Smart outlets are actually plug-in outlets. You plug them into a wall outlet or a power strip, and have your own outlet to plug into with the device you want to automate. You are neither gaining nor losing any outlets in the process.
I bought an affordable set of those recently. I got them at a regular price of about 26 EUR, so they didn't cost much.
After reading a short manual included in a package, I got an understanding of what they do and what they are capable of. In short, they are operated by a remote controller. They come without any setup, so you can switch them on and off manually bry pressing the single button they have on them. Before being able to operate them remotely, you have to setup them to any of the groups A, B or C. Every switch could belong to one, two or even all three of the groups. To add an outlet to the group, long press the button (3-6 seconds), than release, if the LED is blinking, press the appropriate button on the remote controller, and that makes the outlet member of the group on whose button you clicked on the remote controller. If you want to clear the setup of the outlet, press the same button longer than 6 seconds, and then release it. And this is all you need to know about using the outlets. With remote it functions well.
But if you want to operate smart outlets without a remote controller you will need some hacking. One is to hack into a remote controller, destructive and dirty approach. Second is to sniff the communication between remote controller and outlets and reproduce it, which is a way better solution. To try this solution you need a RF 433MHz transmitter and receiver pair, and I bought the most common one I could find. Both have VCC, GND and DATA pins (receiver has two DATA pins but you use only one), it transmits and receives signal present or not, binary code. You control it with the digital output or read it from digital input.
For sniffing onto communication between remote controller and the outlets, I used the Arduino with a receiver, and the code found in this github project. This software works great and I got my codes in no time.
With all this under control, an idea of having smarter smart charger project comes into existence.
This smarter version of the older project solves one big problem of its design. Bluetooth sometimes hangs and without restart connection can't be reastablished. And without that connection smart charging can not function.
Hardware is simple and affordable. All this project needs is:
Software is written in Visual Studio 2022 Community Edition, using Xamarin.
Application expects running Raspberry Pi from the project above.
The two sliders defining the upper and lower limits of battery charge level operating range dominates the form.
The lower value means that the charger will always be ON when the battery level is less than that value.
The upper value means that the charger will always be OFF when the battery level is greater than that value.
Third slider is a ping interval in minutes.
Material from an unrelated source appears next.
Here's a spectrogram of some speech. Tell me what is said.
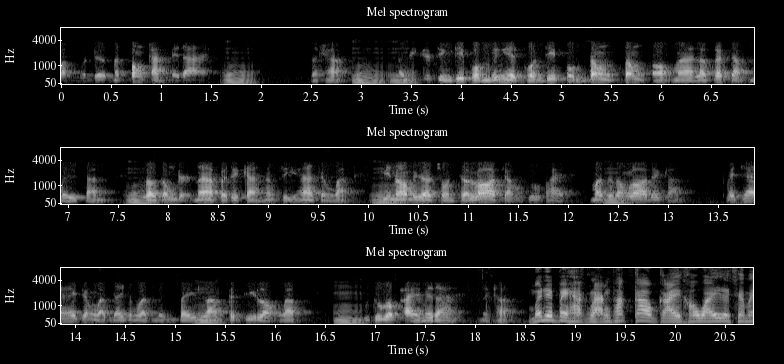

It defines how often does the phone reports its status to the server.
Ping timeout occurs when there is no status received by the server in 2.5 ping intervals..
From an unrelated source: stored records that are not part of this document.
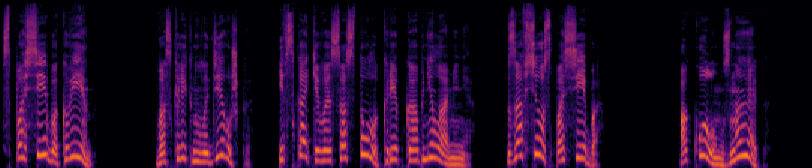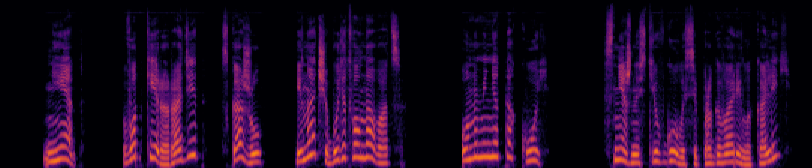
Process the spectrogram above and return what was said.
«Спасибо, Квин!» — воскликнула девушка и, вскакивая со стула, крепко обняла меня. «За все спасибо!» «А Колум знает?» «Нет. Вот Кира родит, скажу, иначе будет волноваться. Он у меня такой!» С нежностью в голосе проговорила Калей,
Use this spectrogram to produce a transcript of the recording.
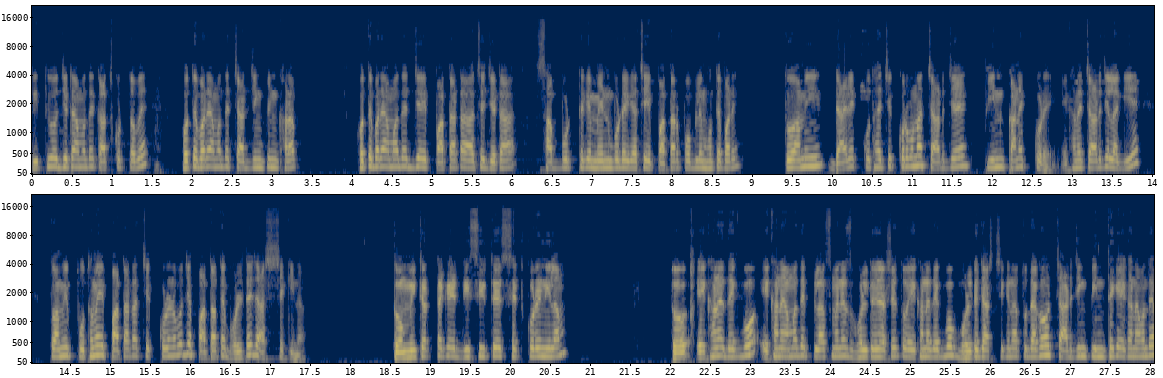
দ্বিতীয় যেটা আমাদের কাজ করতে হবে, হতে পারে আমাদের চার্জিং পিন খারাপ, হতে পারে আমাদের যে পাতাটা আছে যেটা সাববোর্ড থেকে মেন বোর্ডে গেছে, এই পাতার প্রবলেম হতে পারে। তো আমি ডাইরেক্ট কোথায় চেক করব না? চার্জে পিন কানেক্ট করে, এখানে চার্জে লাগিয়ে, তো আমি প্রথমে পাতাটা চেক করে নেব যে পাতাতে ভোল্টেজ আসছে কিনা। তো মিটারটাকে ডিসিতে সেট করে নিলাম। তো এখানে দেখব, এখানে আমাদের প্লাস মাইনাস ভোল্টেজ আসে, তো এখানে দেখব ভোল্টেজ আসছে কিনা, তো দেখো চার্জিং পিন থেকে এখানে আমাদের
Commands to switch the charger on or off are going via server. Upon click on the button appropriate command is set to the server, and server executes it by sending correct RF code.
Foreground Service is started on first run. It is a special type of service in Android, that can survive for a longer time.
Android system is notorious for silently killing background services when it senses a lack of memory or other resources.
But foreground service has to maintain notification in the notification area of your phone, as long as it is active.
Service periodically checks (every Ping interval set above) the battery level and reports it to the server.